## Exercise directions
In the copy, include every entry exactly but none of the pictures.

## Provided data

┄┄┄┄┄┄┄┄┄┄┄┄┄┄┄┄┄┄┄┄

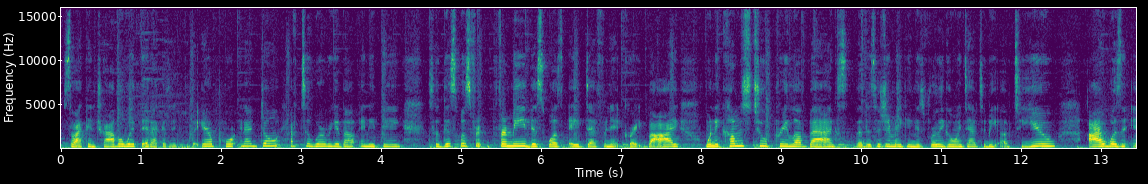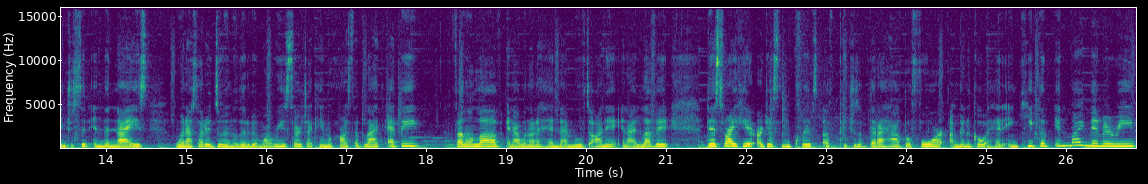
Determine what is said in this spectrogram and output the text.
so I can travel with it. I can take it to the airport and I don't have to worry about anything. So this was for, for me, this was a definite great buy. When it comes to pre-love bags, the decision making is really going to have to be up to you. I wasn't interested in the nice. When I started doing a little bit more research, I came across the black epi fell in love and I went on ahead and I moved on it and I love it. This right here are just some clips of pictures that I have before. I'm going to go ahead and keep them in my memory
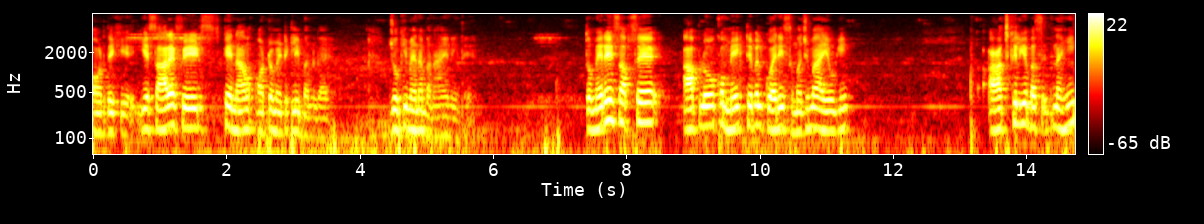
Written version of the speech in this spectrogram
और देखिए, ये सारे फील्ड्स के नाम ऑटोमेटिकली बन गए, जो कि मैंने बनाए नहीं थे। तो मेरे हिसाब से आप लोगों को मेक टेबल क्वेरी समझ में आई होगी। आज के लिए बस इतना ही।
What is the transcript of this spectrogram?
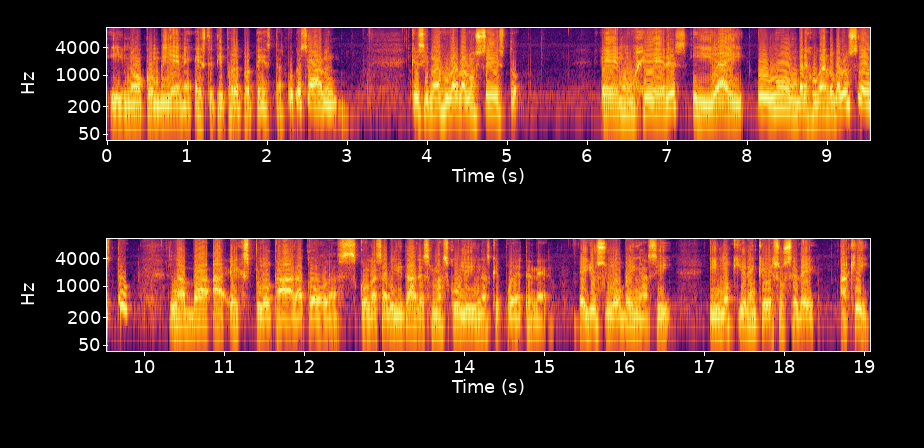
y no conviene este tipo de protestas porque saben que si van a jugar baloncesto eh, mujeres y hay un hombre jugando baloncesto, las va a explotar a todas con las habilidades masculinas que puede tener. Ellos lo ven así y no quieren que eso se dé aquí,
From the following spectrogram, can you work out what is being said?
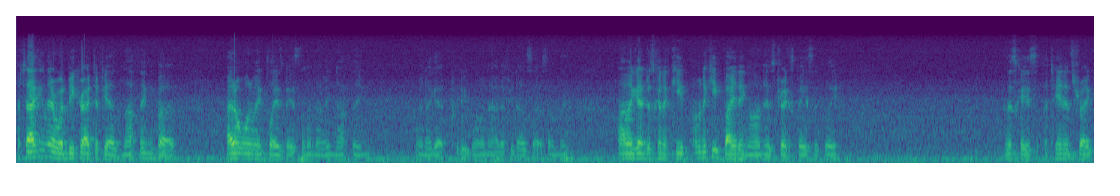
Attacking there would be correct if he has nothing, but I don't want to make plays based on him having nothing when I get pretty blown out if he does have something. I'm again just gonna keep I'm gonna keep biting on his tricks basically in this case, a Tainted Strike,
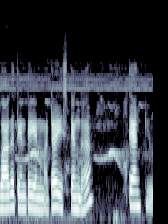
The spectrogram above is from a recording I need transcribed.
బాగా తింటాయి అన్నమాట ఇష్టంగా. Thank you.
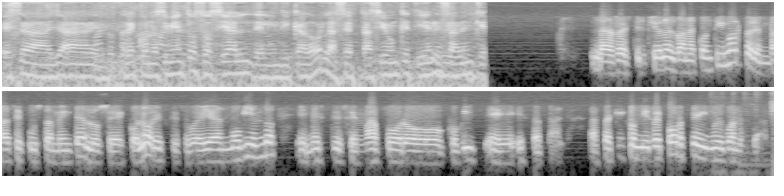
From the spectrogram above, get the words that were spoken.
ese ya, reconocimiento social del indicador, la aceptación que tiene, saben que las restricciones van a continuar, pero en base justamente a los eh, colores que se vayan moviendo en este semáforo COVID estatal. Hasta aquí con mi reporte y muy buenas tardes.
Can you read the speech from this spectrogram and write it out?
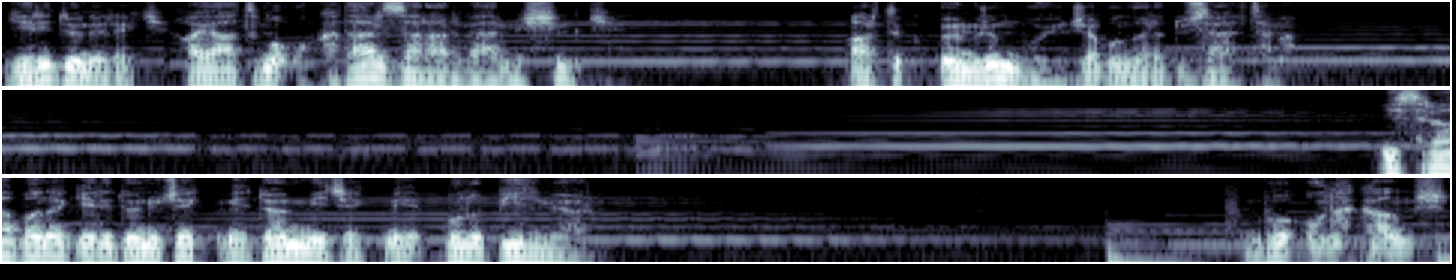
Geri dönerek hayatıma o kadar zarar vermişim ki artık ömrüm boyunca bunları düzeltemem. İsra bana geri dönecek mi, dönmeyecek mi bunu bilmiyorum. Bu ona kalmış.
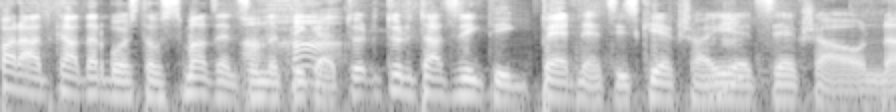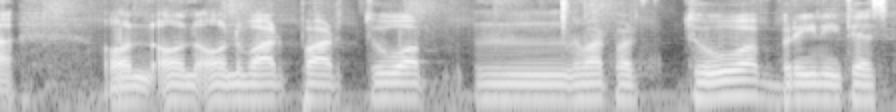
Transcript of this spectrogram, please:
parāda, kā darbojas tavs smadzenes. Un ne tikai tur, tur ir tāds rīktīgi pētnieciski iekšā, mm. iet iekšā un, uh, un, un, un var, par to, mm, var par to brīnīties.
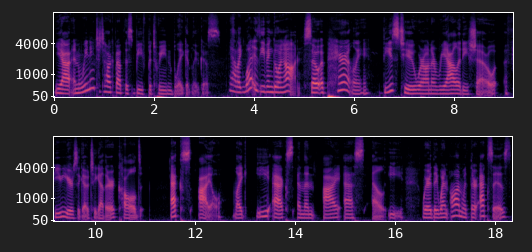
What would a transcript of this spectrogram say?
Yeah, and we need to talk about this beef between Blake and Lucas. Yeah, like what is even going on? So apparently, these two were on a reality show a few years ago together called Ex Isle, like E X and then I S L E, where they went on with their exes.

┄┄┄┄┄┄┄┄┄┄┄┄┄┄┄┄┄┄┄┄

## Response to the exercise
Determine what is said in this spectrogram and output the text.
so I can travel with it. I can take it to the airport and I don't have to worry about anything. So this was for, for me, this was a definite great buy. When it comes to pre-love bags, the decision making is really going to have to be up to you. I wasn't interested in the nice. When I started doing a little bit more research, I came across the black epi fell in love and I went on ahead and I moved on it and I love it. This right here are just some clips of pictures that I have before. I'm going to go ahead and keep them in my memory
Written version of the speech in this spectrogram
और देखिए, ये सारे फील्ड्स के नाम ऑटोमेटिकली बन गए, जो कि मैंने बनाए नहीं थे। तो मेरे हिसाब से आप लोगों को मेक टेबल क्वेरी समझ में आई होगी। आज के लिए बस इतना ही।
What is the transcript of this spectrogram?
y no conviene este tipo de protestas porque saben que si van a jugar baloncesto eh, mujeres y hay un hombre jugando baloncesto, las va a explotar a todas con las habilidades masculinas que puede tener. Ellos lo ven así y no quieren que eso se dé aquí,
From the following spectrogram, can you work out what is being said?
Attacking there would be correct if he has nothing, but I don't want to make plays based on him having nothing when I get pretty blown out if he does have something. I'm again just gonna keep I'm gonna keep biting on his tricks basically in this case, a Tainted Strike,
The spectrogram above is from a recording I need transcribed.
బాగా తింటాయి అన్నమాట ఇష్టంగా. Thank you.
From the spectrogram above, get the words that were spoken.
ese ya, reconocimiento social del indicador, la aceptación que tiene, saben que las restricciones van a continuar, pero en base justamente a los eh, colores que se vayan moviendo en este semáforo COVID estatal. Hasta aquí con mi reporte y muy buenas tardes.
Can you read the speech from this spectrogram and write it out?
Geri dönerek hayatıma o kadar zarar vermişim ki artık ömrüm boyunca bunları düzeltemem. İsra bana geri dönecek mi, dönmeyecek mi bunu bilmiyorum. Bu ona kalmış.
Transcript of this spectrogram, please:
parāda, kā darbojas tavs smadzenes. Un ne tikai tur, tur ir tāds rīktīgi pētnieciski iekšā, mm. iet iekšā un, uh, un, un, un var, par to, mm, var par to brīnīties.
What would a transcript of this spectrogram say?
Yeah, and we need to talk about this beef between Blake and Lucas. Yeah, like what is even going on? So apparently, these two were on a reality show a few years ago together called Ex Isle, like E X and then I S L E, where they went on with their exes.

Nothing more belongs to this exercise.